The entries below contain a stretch that opens with the line containing "From start to" and closes with the line containing "From this spectrogram, can"; set down that stretch exactly, both ends included, and nothing else.
** EXERCISE DATA follows **
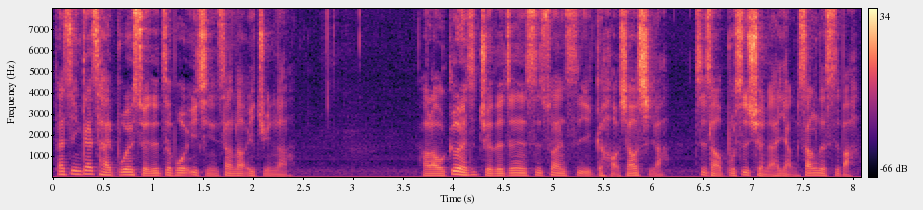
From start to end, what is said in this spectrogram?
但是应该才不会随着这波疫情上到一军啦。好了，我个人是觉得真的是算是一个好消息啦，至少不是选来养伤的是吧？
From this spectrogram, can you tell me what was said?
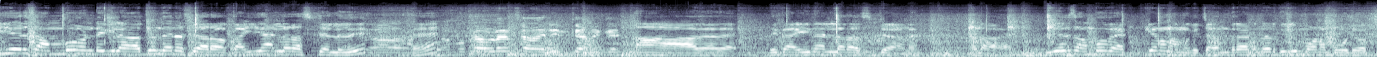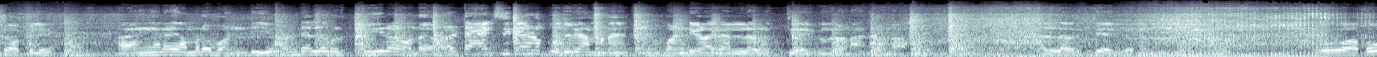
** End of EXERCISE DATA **
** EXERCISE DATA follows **
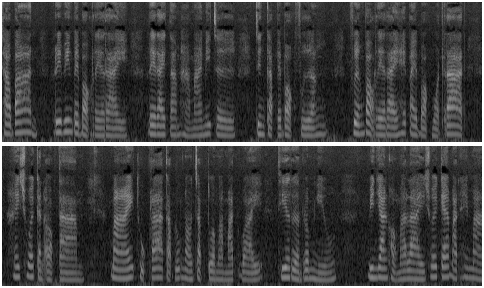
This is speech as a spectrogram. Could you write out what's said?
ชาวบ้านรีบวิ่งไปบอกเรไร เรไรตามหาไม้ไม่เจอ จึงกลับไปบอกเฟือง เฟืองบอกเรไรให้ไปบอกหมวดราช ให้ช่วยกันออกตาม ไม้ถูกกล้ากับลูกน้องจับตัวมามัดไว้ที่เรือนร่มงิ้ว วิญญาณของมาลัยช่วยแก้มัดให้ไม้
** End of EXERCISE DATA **
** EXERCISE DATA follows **
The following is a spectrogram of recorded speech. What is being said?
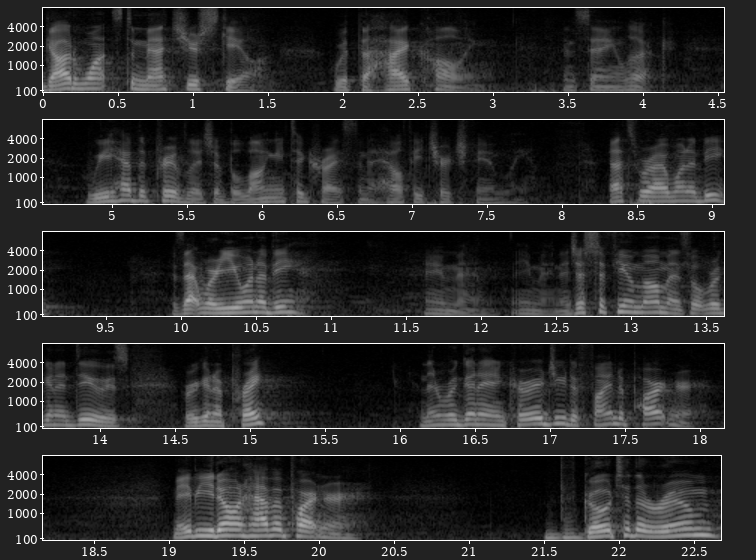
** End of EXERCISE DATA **
> **RESULT OF THIS TASK**:
From start to end, what is said in this spectrogram?
但是应该才不会随着这波疫情上到一军啦。好了，我个人是觉得真的是算是一个好消息啦，至少不是选来养伤的是吧？
From this spectrogram, can you tell me what was said?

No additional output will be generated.